The list of speakers that day--which included Vice President Al Gore and Education Secretary Richard Riley--was evidence that Shanker was a powerful individual, as Woody Allen suggested, but speaker after speaker said Shanker exercised power well and judiciously: to upgrade the teaching profession, to promote democracy abroad, and to improve public education for American schoolchildren.
Some have hypothesized that there were two Albert Shanker's--a "bad Al" and a "good Al." The bad Al was the early, militant teachers' union leader who thirsted for power and poisoned race relations. The good Al came much later and was the statesman who led his union in the direction of education reform, even as parochial elements within the AFT fiercely resisted.
But the presence of Lorretta Johnson, one of the speakers at the ceremony that day, suggested the story wasn't so simple. A stout African American woman, Johnson was head of the AFT's division of "paraprofessionals," a group of mostly black and Latino teacher aides, many of them former welfare mothers, who were hired with federal money to help in low-income schools beginning in the 1960s.

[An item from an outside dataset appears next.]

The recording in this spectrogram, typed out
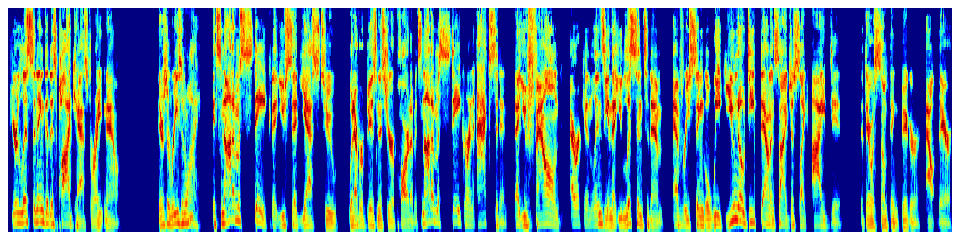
If you're listening to this podcast right now, there's a reason why. It's not a mistake that you said yes to whatever business you're a part of. It's not a mistake or an accident that you found Erica and Lindsay and that you listen to them every single week. You know deep down inside, just like I did, that there was something bigger out there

Racial tensions ran high following the 1968 teachers' strike, which centered on the question of whether local black leaders had the right to dismiss tenured unionized white teachers and replace them, often with black teachers, as part of an effort to give ghetto communities greater control over their schools. Shanker was a hero of the white middle class, which backed him for standing up to black militants, but Shanker, who had marched with Martin Luther King Jr. in Selma, wanted to make it clear that the issue was not black versus white, but the right of workers to be treated with dignity. Many of the black teacher aides had crossed the picket lines during the teachers' strike to try to keep schools open. But when Shanker saw the opportunity to organize the "paras," who were making as little as two dollars an hour, he jumped at the chance.